>Speaker: Dan Leavitt


>Topic: Moving Californians into the Future



>Dan Leavitt is Deputy Director with the California High-Speed Rail

>Authority, a nine member body created by the state Legislature in

>1996 to develop a plan for the construction, operation and financing

>of a statewide, intercity high-speed passenger rail system.


>Based on the best data available, a high-speed train system will

>return twice as many benefits to the state's citizens as it costs.

>In 20 years, the system is projected to carry 32 million intercity

>passengers annually, transport another 10 million commuters,

>generate nearly $900 million in revenues, and return a surplus to

>the state of more than $300 million. Moreover, research indicates

>nearly two-thirds of Californians already endorse building a

>high-speed train system and would be willing to pay for its


>Dan will describe the plan for and the current status of the 700 mile

>long high-speed train system capable of speeds in excess of 200 miles

>per hour on dedicated, fully grade separated tracks with state-of-the-

>art safety, signaling and automated train control systems, and serving

>the major metropolitan centers of California in 2020.



Dan began his talk by explaining that because of California's growing population and travel demand, the need for more high speed capacity between California's major cities is certain to grow. He showed us a chart that projected that there will be 40 million Californians in 2010, and 59 million of us by 2040. Because of this, intercity trips in California can be expected to go from 154.6 million per year in 1998 to 209.3, according to one study. Since all of our major airports are already operating at capacity, high speed rail is the best way to accommodate demand.

The High Speed Rail (HSR) project is currently late in the early stages of development. They have identified many of the routes that make sense, and have also decided that steel wheel on steel rail technology is the way to go. Over the next year or so they will be preparing the Environmental Impact Report (EIR). They hope to have the Draft Program EIR/EIS ready for public review by June of 2003. After that they will get into the nitty gritty of building the project.

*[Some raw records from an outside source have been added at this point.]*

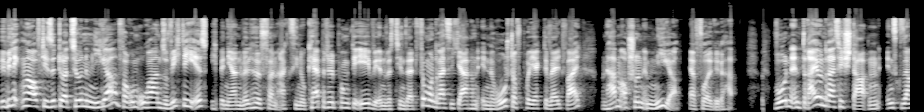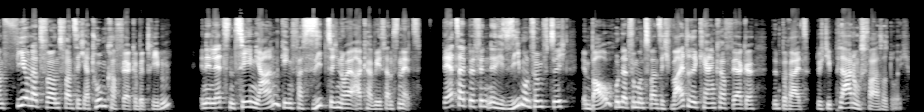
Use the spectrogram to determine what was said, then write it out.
Wir blicken auf die Situation im Niger, warum Uran so wichtig ist. Ich bin Jan Wilhöf von axinocapital.de. Wir investieren seit 35 Jahren in Rohstoffprojekte weltweit und haben auch schon im Niger Erfolge gehabt. Wurden in 33 Staaten insgesamt 422 Atomkraftwerke betrieben. In den letzten 10 Jahren gingen fast 70 neue AKWs ans Netz. Derzeit befinden sich 57 im Bau, 125 weitere Kernkraftwerke sind bereits durch die Planungsphase durch.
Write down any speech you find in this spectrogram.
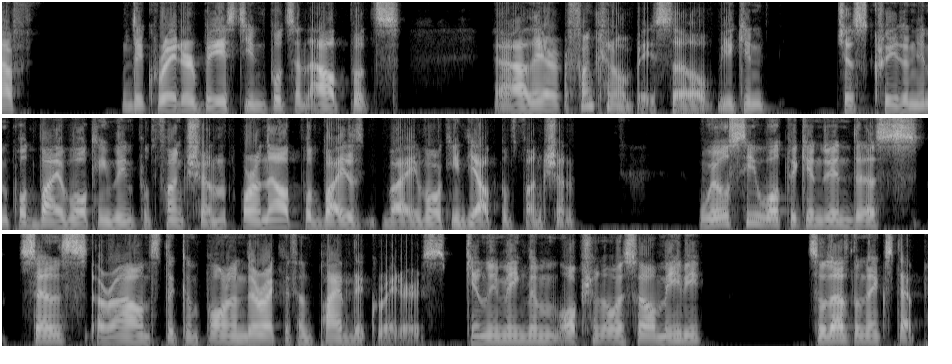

The routes for the proposed system include San Jose to Los Angeles, Bakersfield to Sacramento, and Los Angeles to San Diego. The current project to upgrade the CalTrain tracks on the peninsula will make it possible to use the tracks for high speed rail, connecting San Jose to San Francisco as part of the system. The backbone of the route network will run through the Central Valley along the Route-99 corridor. There are two possible routes between the Santa Clara Valley and Merced, where the San Francisco and Sacramento routes would merge. One of them runs along Route 152 and the other is about thirty miles north of that. There are also two possibly routes into the LA Basin from Bakersfield, one through the Tehacapi Pass, and the other through Antelope Valley. Between LA and San Diego the possible routes follow I-5 and I-15. Dan had much detailed information about why these routes were better than the ones not discussed. Final route selection will come from the political process for which input is still being gathered.

The first part of the network that they plan to build is the one between the San Francisco Bay Area and Los Angeles. It is expected that travel time between these places would be about two and a half hours, not much more than flying. To get us excited about the project, Dan asked us to visualize going to San Jose Diridon Station on CalTrain, change trains and then sit down for a comfortable ride on a modern high speed train to Los Angeles. Once you get down to Union Station, you can connect to a similar network of local trains, getting very close to your destination without leaving the ground.

Tian Harter

In a message dated 07/23/02 08:32:42 PM, j.r.bertram@lmco.com writes:


>I couldn't afford to take 2-2.5 hours out of a busy work schedule

>to attend the lunch today, but I hope someone challenged the cost

>estimates that were advertised. There was a good op-ed piece in

>Mercury-News about that topic recently. Also, the members should

>recall that the approx. 12-mile BART extension to Pleasanton cost

>almost $100M per mile, and that was just for laying tracks and

>building stations - all utility relocation and virtually all grading

>had been done years earlier as part of prior freeway construction.


>Given that any major north-south high-speed rail lines would involve

>massive grading (and probably tunnelling) going thru mountains and

>massive utility and local road relocations in developed areas, the

>per-mile cost would have to be several times what the BART extension

>cost, making the advertised cost estimates nothing but self-serving

>exercises in pure fantasy on the part of a bureaucracy intent on

>building its empire.


>J. R. Bertram